The Berry Museum

Bourges, France

The Hôtel Cujas, which is a listed historical monument, has housed the Berry Museum since 1892.

The ground floor is occupied by the archaeological collections, with protohistoric (locally-found bronze Etruscan artefacts) and especially Gallo-Roman finds. Bourges-Avaricum was the capital of the ancient province of Aquitaine.

The lapidary section includes a large number of funeral items (220 steles), as well as fragments of religious architecture and sculptures.

Sculptures from the Holy Chapel of Bourges, mourners from the tomb of Duke John of Berry, as well as stained glass windows and precious objects are exhibited in another aisle of the museum.

Paintings and drawings by Jean Boucher, a particularly active artist in Bourges during the first third part of the 17th century, can also be seen in the same aisle.

On the first floor, rural life in Berry in the 19th century is brought to life through everyday items, furniture, costumes, tools used by farmers and craftsmen. A room is devoted to the works of the famous 19th century potters from the village of La Borne : the Talbot family.

Finally, another small room exhibits Egyptian funeral objects, including a mummy in its sarcophagus.

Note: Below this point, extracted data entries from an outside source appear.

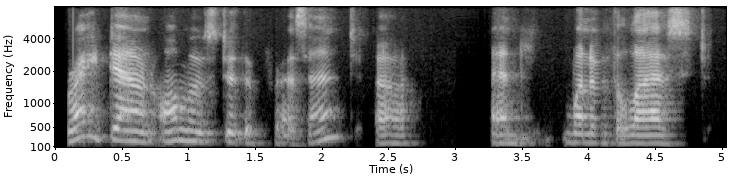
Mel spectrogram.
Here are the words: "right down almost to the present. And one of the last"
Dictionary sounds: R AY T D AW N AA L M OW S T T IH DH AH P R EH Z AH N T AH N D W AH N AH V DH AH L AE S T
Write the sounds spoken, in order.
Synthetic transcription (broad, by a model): R AY T D AW N AA L M OW S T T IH DH AH P R EH Z AH N T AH N W AH N AH V DH AH L AE S T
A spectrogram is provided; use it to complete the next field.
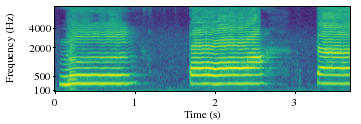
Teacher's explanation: تینوں کی آواز کو برابر مقدار میں کھینچیں گے، می، قو، تا، قو موٹا پڑھنا ہے، می قو تا، کان می قو تا، ان یوم الفصل کان میقاتا۔ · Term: حرف مدہ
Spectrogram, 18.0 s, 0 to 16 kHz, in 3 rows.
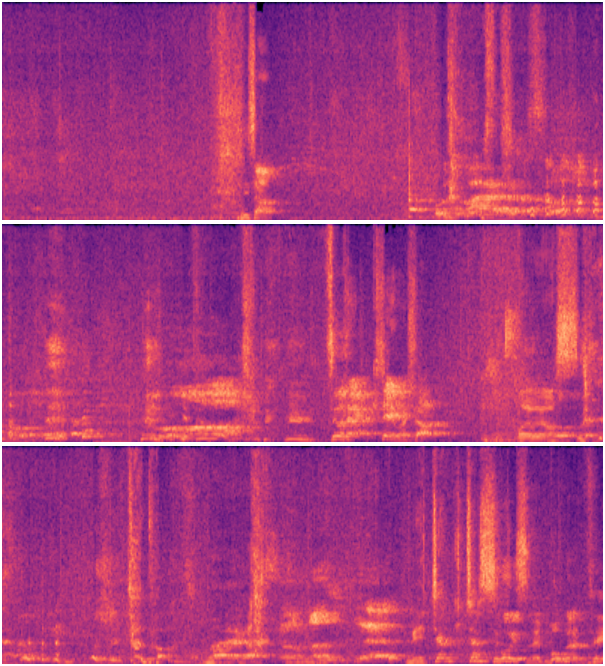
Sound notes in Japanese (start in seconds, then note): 3.9 鼓 効果音; 5.0 笑い声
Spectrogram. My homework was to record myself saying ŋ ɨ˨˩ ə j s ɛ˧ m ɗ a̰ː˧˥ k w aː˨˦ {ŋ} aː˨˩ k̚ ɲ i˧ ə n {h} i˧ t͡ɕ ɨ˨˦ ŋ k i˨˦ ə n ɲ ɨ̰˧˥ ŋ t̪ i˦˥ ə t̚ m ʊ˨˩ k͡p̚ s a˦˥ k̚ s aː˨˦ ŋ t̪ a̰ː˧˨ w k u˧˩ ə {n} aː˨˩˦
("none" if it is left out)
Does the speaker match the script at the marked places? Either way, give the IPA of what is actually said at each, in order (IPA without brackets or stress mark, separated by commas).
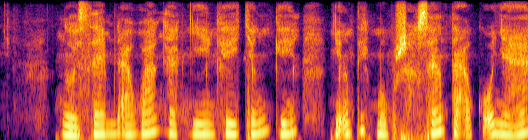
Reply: ŋ, x, ɲ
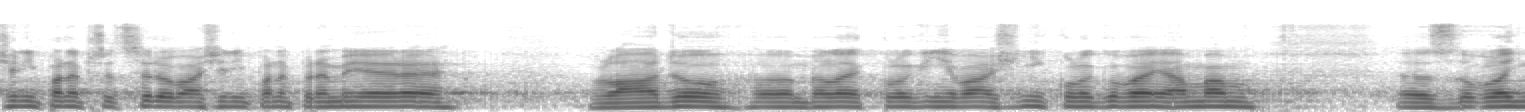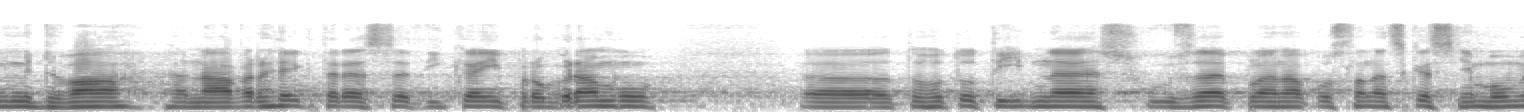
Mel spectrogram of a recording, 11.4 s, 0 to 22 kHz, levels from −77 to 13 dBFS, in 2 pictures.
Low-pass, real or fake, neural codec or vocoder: 9.9 kHz; fake; vocoder, 22.05 kHz, 80 mel bands, Vocos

References:

Comments

Your name

Website (optional)



Details

Founded: 1892
Category: Museums in France

More Information

www.ville-bourges.fr

User Reviews

Powered by Google

Featured Historic Landmarks, Sites & Buildings

Historic Site of the week

Hagios Demetrios

The Church of Saint Demetrius, or Hagios Demetrios, is the main sanctuary dedicated to Saint Demetrius, the patron saint of Thessaloniki. It is part of the site Palaeochristian and Byzantine Monuments of Thessaloniki on the list of World Heritage Sites by UNESCO since 1988.

The first church on the spot was constructed in the early 4th century AD, replacing a Roman bath. A century later, a prefect named Leontios replaced the small oratory with a larger, three-aisled basilica. Repeatedly gutted by fires, the church eventually was reconstructed as a five-aisled basilica in 629–634. This was the surviving form of the church much as it is today. The most important shrine in the city, it was probably larger than the local cathedral. The historic location of the latter is now unknown.

The church had an unusual shrine called the ciborium, a hexagonal, roofed structure at one side of the nave. It was made of or covered with silver. The structure had doors and inside was a couch or bed. Unusually, it did not hold any physical relics of the saint. The ciborium seems to have been a symbolic tomb. It was rebuilt at least once.

The basilica is famous for six extant mosaic panels, dated to the period between the latest reconstruction and the inauguration of the Byzantine Iconoclasm in 730. These mosaics depict St. Demetrius with officials responsible for the restoration of the church (called the founders, ktetors) and with children. An inscription below one of the images glorifies heaven for saving the people of Thessalonica from a pagan Slavic raid in 615.

Thessaloniki became part of the Ottoman Empire in 1430. About 60 years later, during the reign of Bayezid II, the church was converted into a mosque, known as the Kasımiye Camii after the local Ottoman mayor, Cezeri Kasım Pasha. The symbolic tomb however was kept open for Christian veneration. Other magnificent mosaics, recorded as covering the church interior, were lost either during the four centuries when it functioned as a mosque (1493–1912) or in the Great Thessaloniki Fire of 1917 that destroyed much of the city. It also destroyed the roof and upper walls of the church. Black-and-white photographs and good watercolour versions give an idea of the early Byzantine craftsmanship lost during the fire.

Following the Great Fire of 1917, it took decades to restore the church. Tombstones from the city"s Jewish cemetery - destroyed by the Greek and Nazi German authorities - were used as building materials in these restoration efforts in the 1940s. Archeological excavations conducted in the 1930s and 1940s revealed interesting artifacts that may be seen in a museum situated inside the church"s crypt. The excavations also uncovered the ruins of a Roman bath, where St. Demetrius was said to have been held prisoner and executed. A Roman well was also discovered. Scholars believe this is where soldiers dropped the body of St. Demetrius after his execution. After restoration, the church was reconsecrated in 1949.